Great topic! I especially agree with the point about it being in the DNA when each writer comes to the decision about no longer publishing for free. I’m working on novels now (none yet published) and am not freelancing, but I’ve published a number of articles and a few short stories. Very few of them I got paid for. And I was perfectly happy with that because I was building credits. Then the DNA kicked in. I think it was a gradual thing, especially after seeing so many online magazines that came across with this attitude: “Payment? Are you kidding?… Read more »

Lindsay Price

There is this notion that art (all forms) is not work. Teaching is work. A doctor is work. Accounting is work. So why would we want to be paid? Don’t we love to write, dance, paint, act? The number of times that I get asked to provide my plays for free is staggering. And they never consider the turn around – would you teach for free? I have columns now of what is free and what is not. And if it’s for free, there better be a reason (such as a marketing opportunity for the not-free stuff) Sometimes you have… Read more »

Theresa H Hall

Merry Christmas Roy. What a kind gift for me to find that you have thought about what I had written. I entreat you to make more posts whereby, we might learn even more tidbits of a Journalist’s lifestyle. I find profound joy and release when I put pen to paper, or in this instance allowing my fingertips to caress my iMac keyboard. The flatness of the keys, plus my not having to strike them hard, lends to the ease and plain fun of penning my thoughts. In a few days, I shall write to you to see what more you… Read more »


Merry Christmas Charlotte, This is good advice about the job, but for the money I need to make, I will not be able to take one of those positions. Unfortunately, the jobs I perform, command me to pay close attention to detail and interact with the public by telephone.

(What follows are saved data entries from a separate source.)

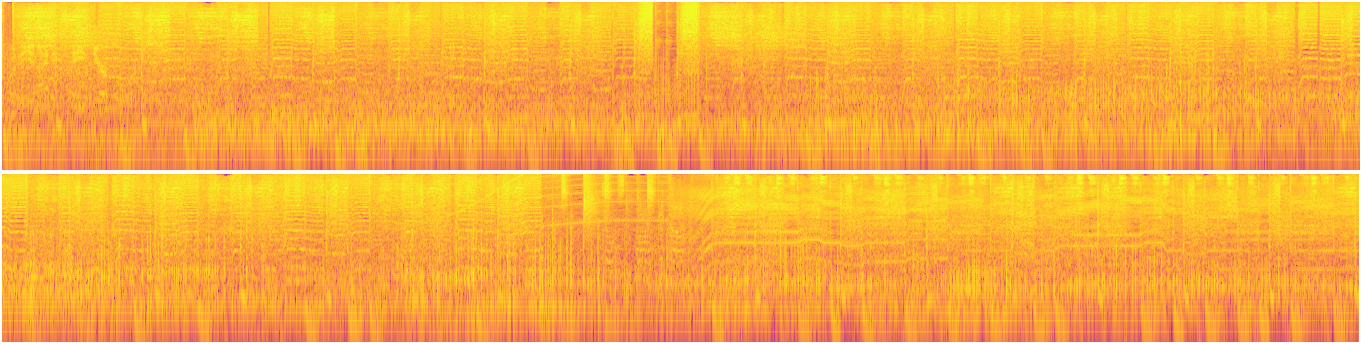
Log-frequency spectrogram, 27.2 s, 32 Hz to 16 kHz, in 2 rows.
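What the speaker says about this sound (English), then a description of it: "Atlas engine ignition, 0, and liftoff of the United Launch Alliance Atlas V rocket carrying AEHF-2 for the United States Air Force" United Launch Alliance Atlas V rocket lifting off with the AEHF-2 satellite for the United States Air Force, a loud, sustained broadband roar that rumbles steadily throughout, with no voices heard.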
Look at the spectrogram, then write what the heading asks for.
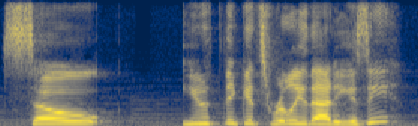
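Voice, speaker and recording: A woman's voice: high voice, unhurried, fairly bright tone, clear, resonant tone, soft background music. A woman voicing an anxious, earnest young pony princess in an audio story, hesitant and questioning. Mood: tentative. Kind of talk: scripted character voice in audio story.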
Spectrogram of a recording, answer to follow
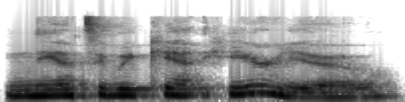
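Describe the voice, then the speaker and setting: A woman leading an online class, gently prompting participants over a video call. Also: mid-range voice, expressive, takes it slowly. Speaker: class facilitator.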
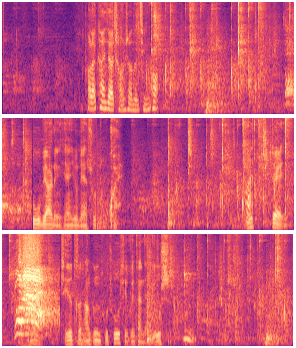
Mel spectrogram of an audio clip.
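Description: A table tennis ball clicks back and forth on paddles and the table.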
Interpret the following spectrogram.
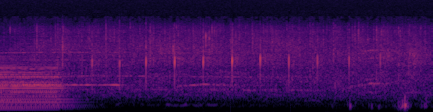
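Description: The last sustained chord of an electronic stage keyboard fades and stops under a second in, followed by faint, scattered clapping from the audience.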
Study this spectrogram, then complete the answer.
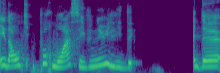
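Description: A very slow pace carries speech with ordinary pitch variation. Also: woman. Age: 30s. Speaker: writer and podcast host. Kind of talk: interview conversation.

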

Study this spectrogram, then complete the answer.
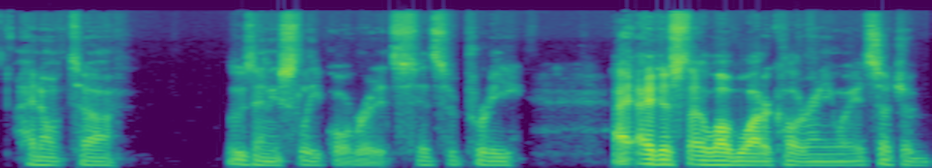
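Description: A man's very deep, low voice at a moderate pace with fairly even intonation, on a very clean recording with a silent background. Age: 50s. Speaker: artist and author hosting a channel. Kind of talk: casual live-stream chat while drawing. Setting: live video stream. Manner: halting with frequent fillers.

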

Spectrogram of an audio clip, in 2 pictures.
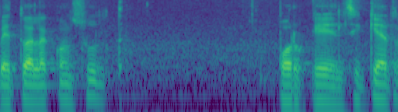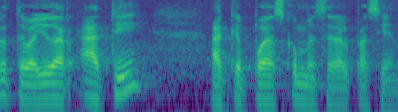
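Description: A man talks with a fairly low pitch and ordinary pitch variation. His pace is moderate. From Zacatecas, Mexico; raised in Monterrey from age 7. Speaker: psychiatrist. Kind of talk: educational talk to camera. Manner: animated; conversational.

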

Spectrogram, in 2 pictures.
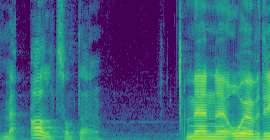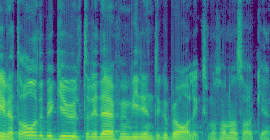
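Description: Here a man races at a very fast pace with a fairly high pitch. His intonation is fairly even, though his loudness swings widely. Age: 20s. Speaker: YouTuber and gaming streamer. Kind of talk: casual chat.

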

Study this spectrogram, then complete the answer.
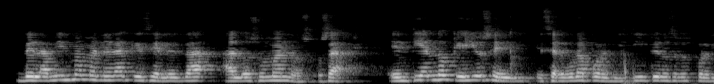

Were I to return to the brutality of the hotel pastry kitchen, it would be a similar situation. Not much time to lend to expressive thoughts, because you must be quite attentive, be extremely careful, move fast, follow recipes and listen to the barkers sounding out their demanding and sometimes oppressive… Read more »